As I said above, Linux may be plateauing but at a huge scale.  Inevitably, OSS SOA will also reach its natural extent but the risk is that it may reach it before the service providers can achieve viable scale because right now the market for OSS SOA is large enterprises with java skilled developers who are willing to even consider the risk of replacing closed source integration products.  This is a finite market with a lot of incumbent solutions.  Moreover, this is a very tough market for any new solution:  evaluation processes are becoming more and more extended and even if selected the project may well be dumped as IT budget continue to be stretched.  [One could argue that the same challenges face the ‘closed source’ vendors but in their case they are able to extract more revenue from a small pool of customers and remain financially viable.]

Am I therefore saying that OSS suppliers are doomed in SOA?  Not at all – I believe that there is an opportunity for these businesses to succeed (and become the RedHat of integration perhaps?) but it will be a tough going.  In particular, it is a lot harder than suggested by most coverage of OSS which focuses on huge download rates and arguments such “Its free, developers love it, everybody will use it” and ignoring the real world issues around adopting any enterprise integration technology (which are mostly not related to the license fees).

Of course the OSS suppliers already know this and are developing different strategies to address the problem.  For instance, Mule Source is particularly focused on promoting community based development of additional components such as application adapters and transports – thereby deeping their engagement with customers and making it easier for customers to get a ‘complete’ integration solution – and has recently launched MuleForge to support this effort. IONA has been buying OSS expertise and has relaunched its OSS efforts (now called Fuse) deliberately focusing on the most popular Apache SOA-related projects with the obvious benefits of existing customer base and large pool of developers.  RedHat is also acquiring technology to provide strong data management capabilities by open sourcing MetaMatrix which is currently closed source.  Other suppliers have different ways to crack this nut but whether any of these strategies will succeed or fail is of course more complex than can be easily covered in a blog entry of reasonable length – however we will be addressing the area in upcoming Lustratus papers.


SAP relies on SOA to meet top customer need

SAP recently delivered a new wave of enhancements to its suite of business solutions, but as CNN Money points out, it is using service-oriented architecture (SOA) to address the top customer need of being able to bring new functionality on stream without impacting current workloads.

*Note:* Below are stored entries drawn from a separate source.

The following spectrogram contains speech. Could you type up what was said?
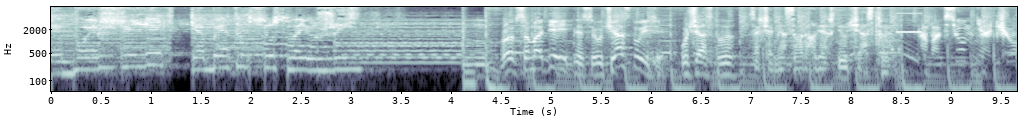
Ты будешь жалеть об этом всю свою жизнь Вы в самодеятельности участвуете? Участвую. Зачем я соврал? Я ж не участвую. Обо всем ни о чем.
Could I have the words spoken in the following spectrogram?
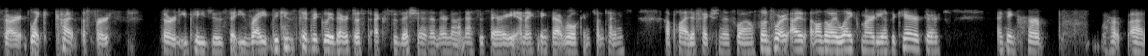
start, like, cut the first 30 pages that you write because typically they're just exposition and they're not necessary. And I think that rule can sometimes apply to fiction as well. So, I, although I like Marty as a character, I think her her uh,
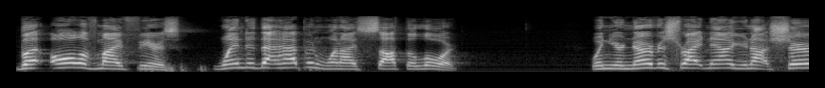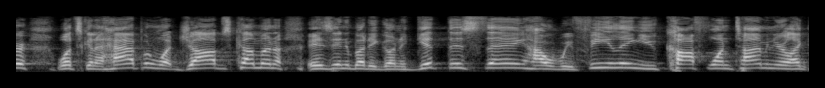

The point is that many companies use SAP packages to power their businesses, and anything that threatens to disrupt these key operations represents a major source of risk. So the problem becomes – how can you take advantage of new technology advances without jeopardizing your mission-critical operations? The traditional answer is to rely on extensive testing, both of the new function and, more importantly, regression testing to ensure existing workloads continue to function as expected. But the problem is that with large-scale deployments, such as often found with ERP packages like those provided by SAP, this testing cycle has to be so extensive that migration to a new product release can take years.

SOA offers another answer, as SAP has realised. Using a service-oriented approach, it becomes possible to handle migration activities in a piece-by piece mode. New functionality can be deployed, and new applications can take advantage of it, but at the same time these applications can drive functionality in the existing implementation ‘transparently’. Also, as existing applications become ready to exploit the new advances, they can be changed bit by bit rather than lock, stock and barrel.

I expect SOA to become used more and more by package vendors in particular as they strive to address what is often the top user requirement – don’t screw up my current operations.